Therefore, the pacemakers are the pacemakers in the blood vessels in your brain that emit the signal. Which is an artifical cardiac stimulator? A man-made cardiac stimulator is a small piece of equipment that generates electric pulses to control the rate of a person's cardiac output. A synthetic cardiac stimulator weights 20 to 50 g and is placed under the epidermis or muscles in the breast or belly.
One or more electrodes (stimulation wires) are fixed to the speaker, which transmit the electric signal from the cardiac stimulator to the baby's cardiac output. We have three major kinds of pacemakers: Your baby's cardiac stimulator is designed to give your child's cardiac output a certain number of strokes per second. Pacemakers do this by taking the amount of elapsed space between each beating.
When this is longer than it should be (i.e. your child's cardio beats too slowly), an electric pulse is sent from the batteries to the cardio. Electric pulse causes the cardiac muscle to constrict and produce a beat. What would my kid need an fake cardiac stimulator for?

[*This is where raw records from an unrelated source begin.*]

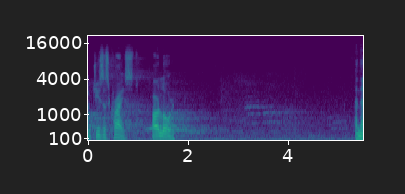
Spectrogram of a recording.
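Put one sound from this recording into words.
A man speaks slowly and calmly into a microphone in a large echoing room.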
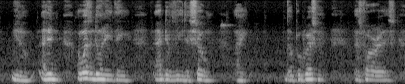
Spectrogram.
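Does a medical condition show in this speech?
Yes: cerebral palsy.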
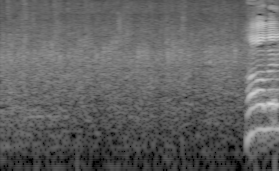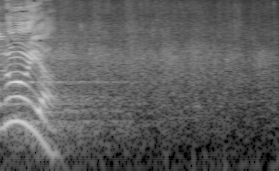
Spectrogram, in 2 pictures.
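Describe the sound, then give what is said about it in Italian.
An audience applauds to bless the name of Jesus in a steady, dense patter of clapping throughout, while a single voice rings out briefly above it partway through before the clapping continues on its own. “Vogliamo applaudire e benedire il nome di Gesù.”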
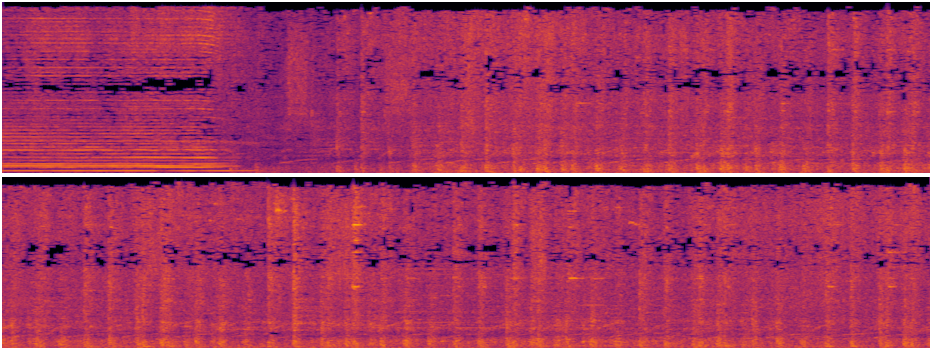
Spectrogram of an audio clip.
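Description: Eastern Railway electric multiple-unit (EMU) local train sounding its horn in a steady multi-tone blast that stops about two seconds in. Its coaches then pass close by with a rapid, continuous clatter of wheels over the rail joints.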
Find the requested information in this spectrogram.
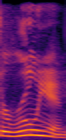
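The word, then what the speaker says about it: cerulean: This is in the color Okay, I did not know this is how you pronounce it, but it's pronounced ceruan apparently according to Chad Dvt.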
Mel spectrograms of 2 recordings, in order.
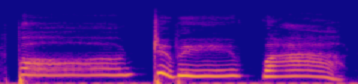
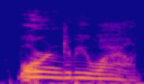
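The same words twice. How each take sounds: First: Sung, high, slow belted rock line; sung, belt it like a rock anthem; sung title. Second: Loud happy recognition; excited. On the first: Pretend. Sings song title. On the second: Real, not acted. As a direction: blurt the title out gladly. Recognizes song title.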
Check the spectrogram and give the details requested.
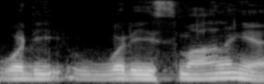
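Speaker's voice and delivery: normal talking voice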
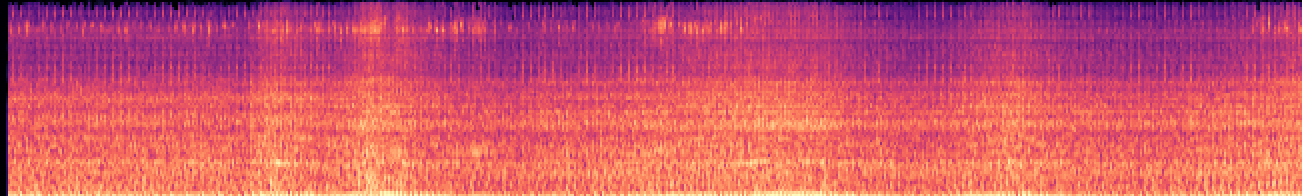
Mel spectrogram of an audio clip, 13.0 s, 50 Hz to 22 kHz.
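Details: Honda XRE 190 with intermittent engine noise when revved hard; slow rev swells with a rough, rattly edge that comes and goes at higher revs; cause unknown.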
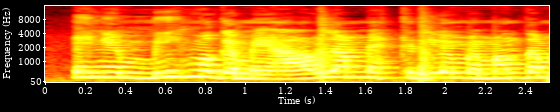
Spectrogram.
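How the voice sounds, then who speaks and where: Music plays in the background. The speaker's intonation is fairly even. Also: woman. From Cuba. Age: 20s. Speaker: jazz singer-songwriter. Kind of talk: interview answer. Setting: video call.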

Occasionally a baby is born with a defective cardiac arrest that affects the electric path.
It may be because your child: How long does my kid need a cardiac stimulator? Right now, most pacemakers who have adapted a heart pace maker need it for the remainder of their life. The replacement of them includes a straightforward process known as a speaker replacement. To ensure that the cardiac stimulator functions correctly, your baby is regularly checked (stimulation test).
However, as a baby grows, the cables from the batteries to the hearts may need to be changed to longer ones. Does the cardiac stimulator graft hurt? Cardiac implants are carried out under general anesthesia. Once your baby has recovered from anesthesia, he or she may feel some pain near the area where the cardiac stimulator was used.
to help with the pains. As soon as the incision in the implants has completely repaired, your baby should no longer experience any inconvenience. Do we know the pacemaker's working or not? The heart beat of your baby should not drop below the heart beat indicated on the heart pace monitor chart.
When you are not sure how to measure your child's Pulse, your cardio room attendant, family doctor's office attendant, visitors to your clinic, and most other members of the family can show you. Keep in mind that there are periods when your child's HR can be higher than the MHR. Your baby's pace maker is designed to raise the baby's HR in a natural way, e.g. during training.
Which limitations does my baby have? Before you go home, your child's physician will speak to you about when your baby can resume his or her regular activity. Pacemakers should allow your baby to be as athletic as other kids if they are otherwise well. You should prevent your baby from doing athletic contacts such as boxes or even juggling, which can cause damages to the stimulation wire.
Check with your physician or heart care professional to see if there are any other limitations on your child's activity. Something gonna bother the heart rate monitor? Contact your cardio specialist for a brochure on heart rate monitors. As a rule, this explains which device type can disrupt the heart rate monitor functioning. The majority of common electric devices such as microwave ovens, drill bits and stationery will not disturb the heartbeat.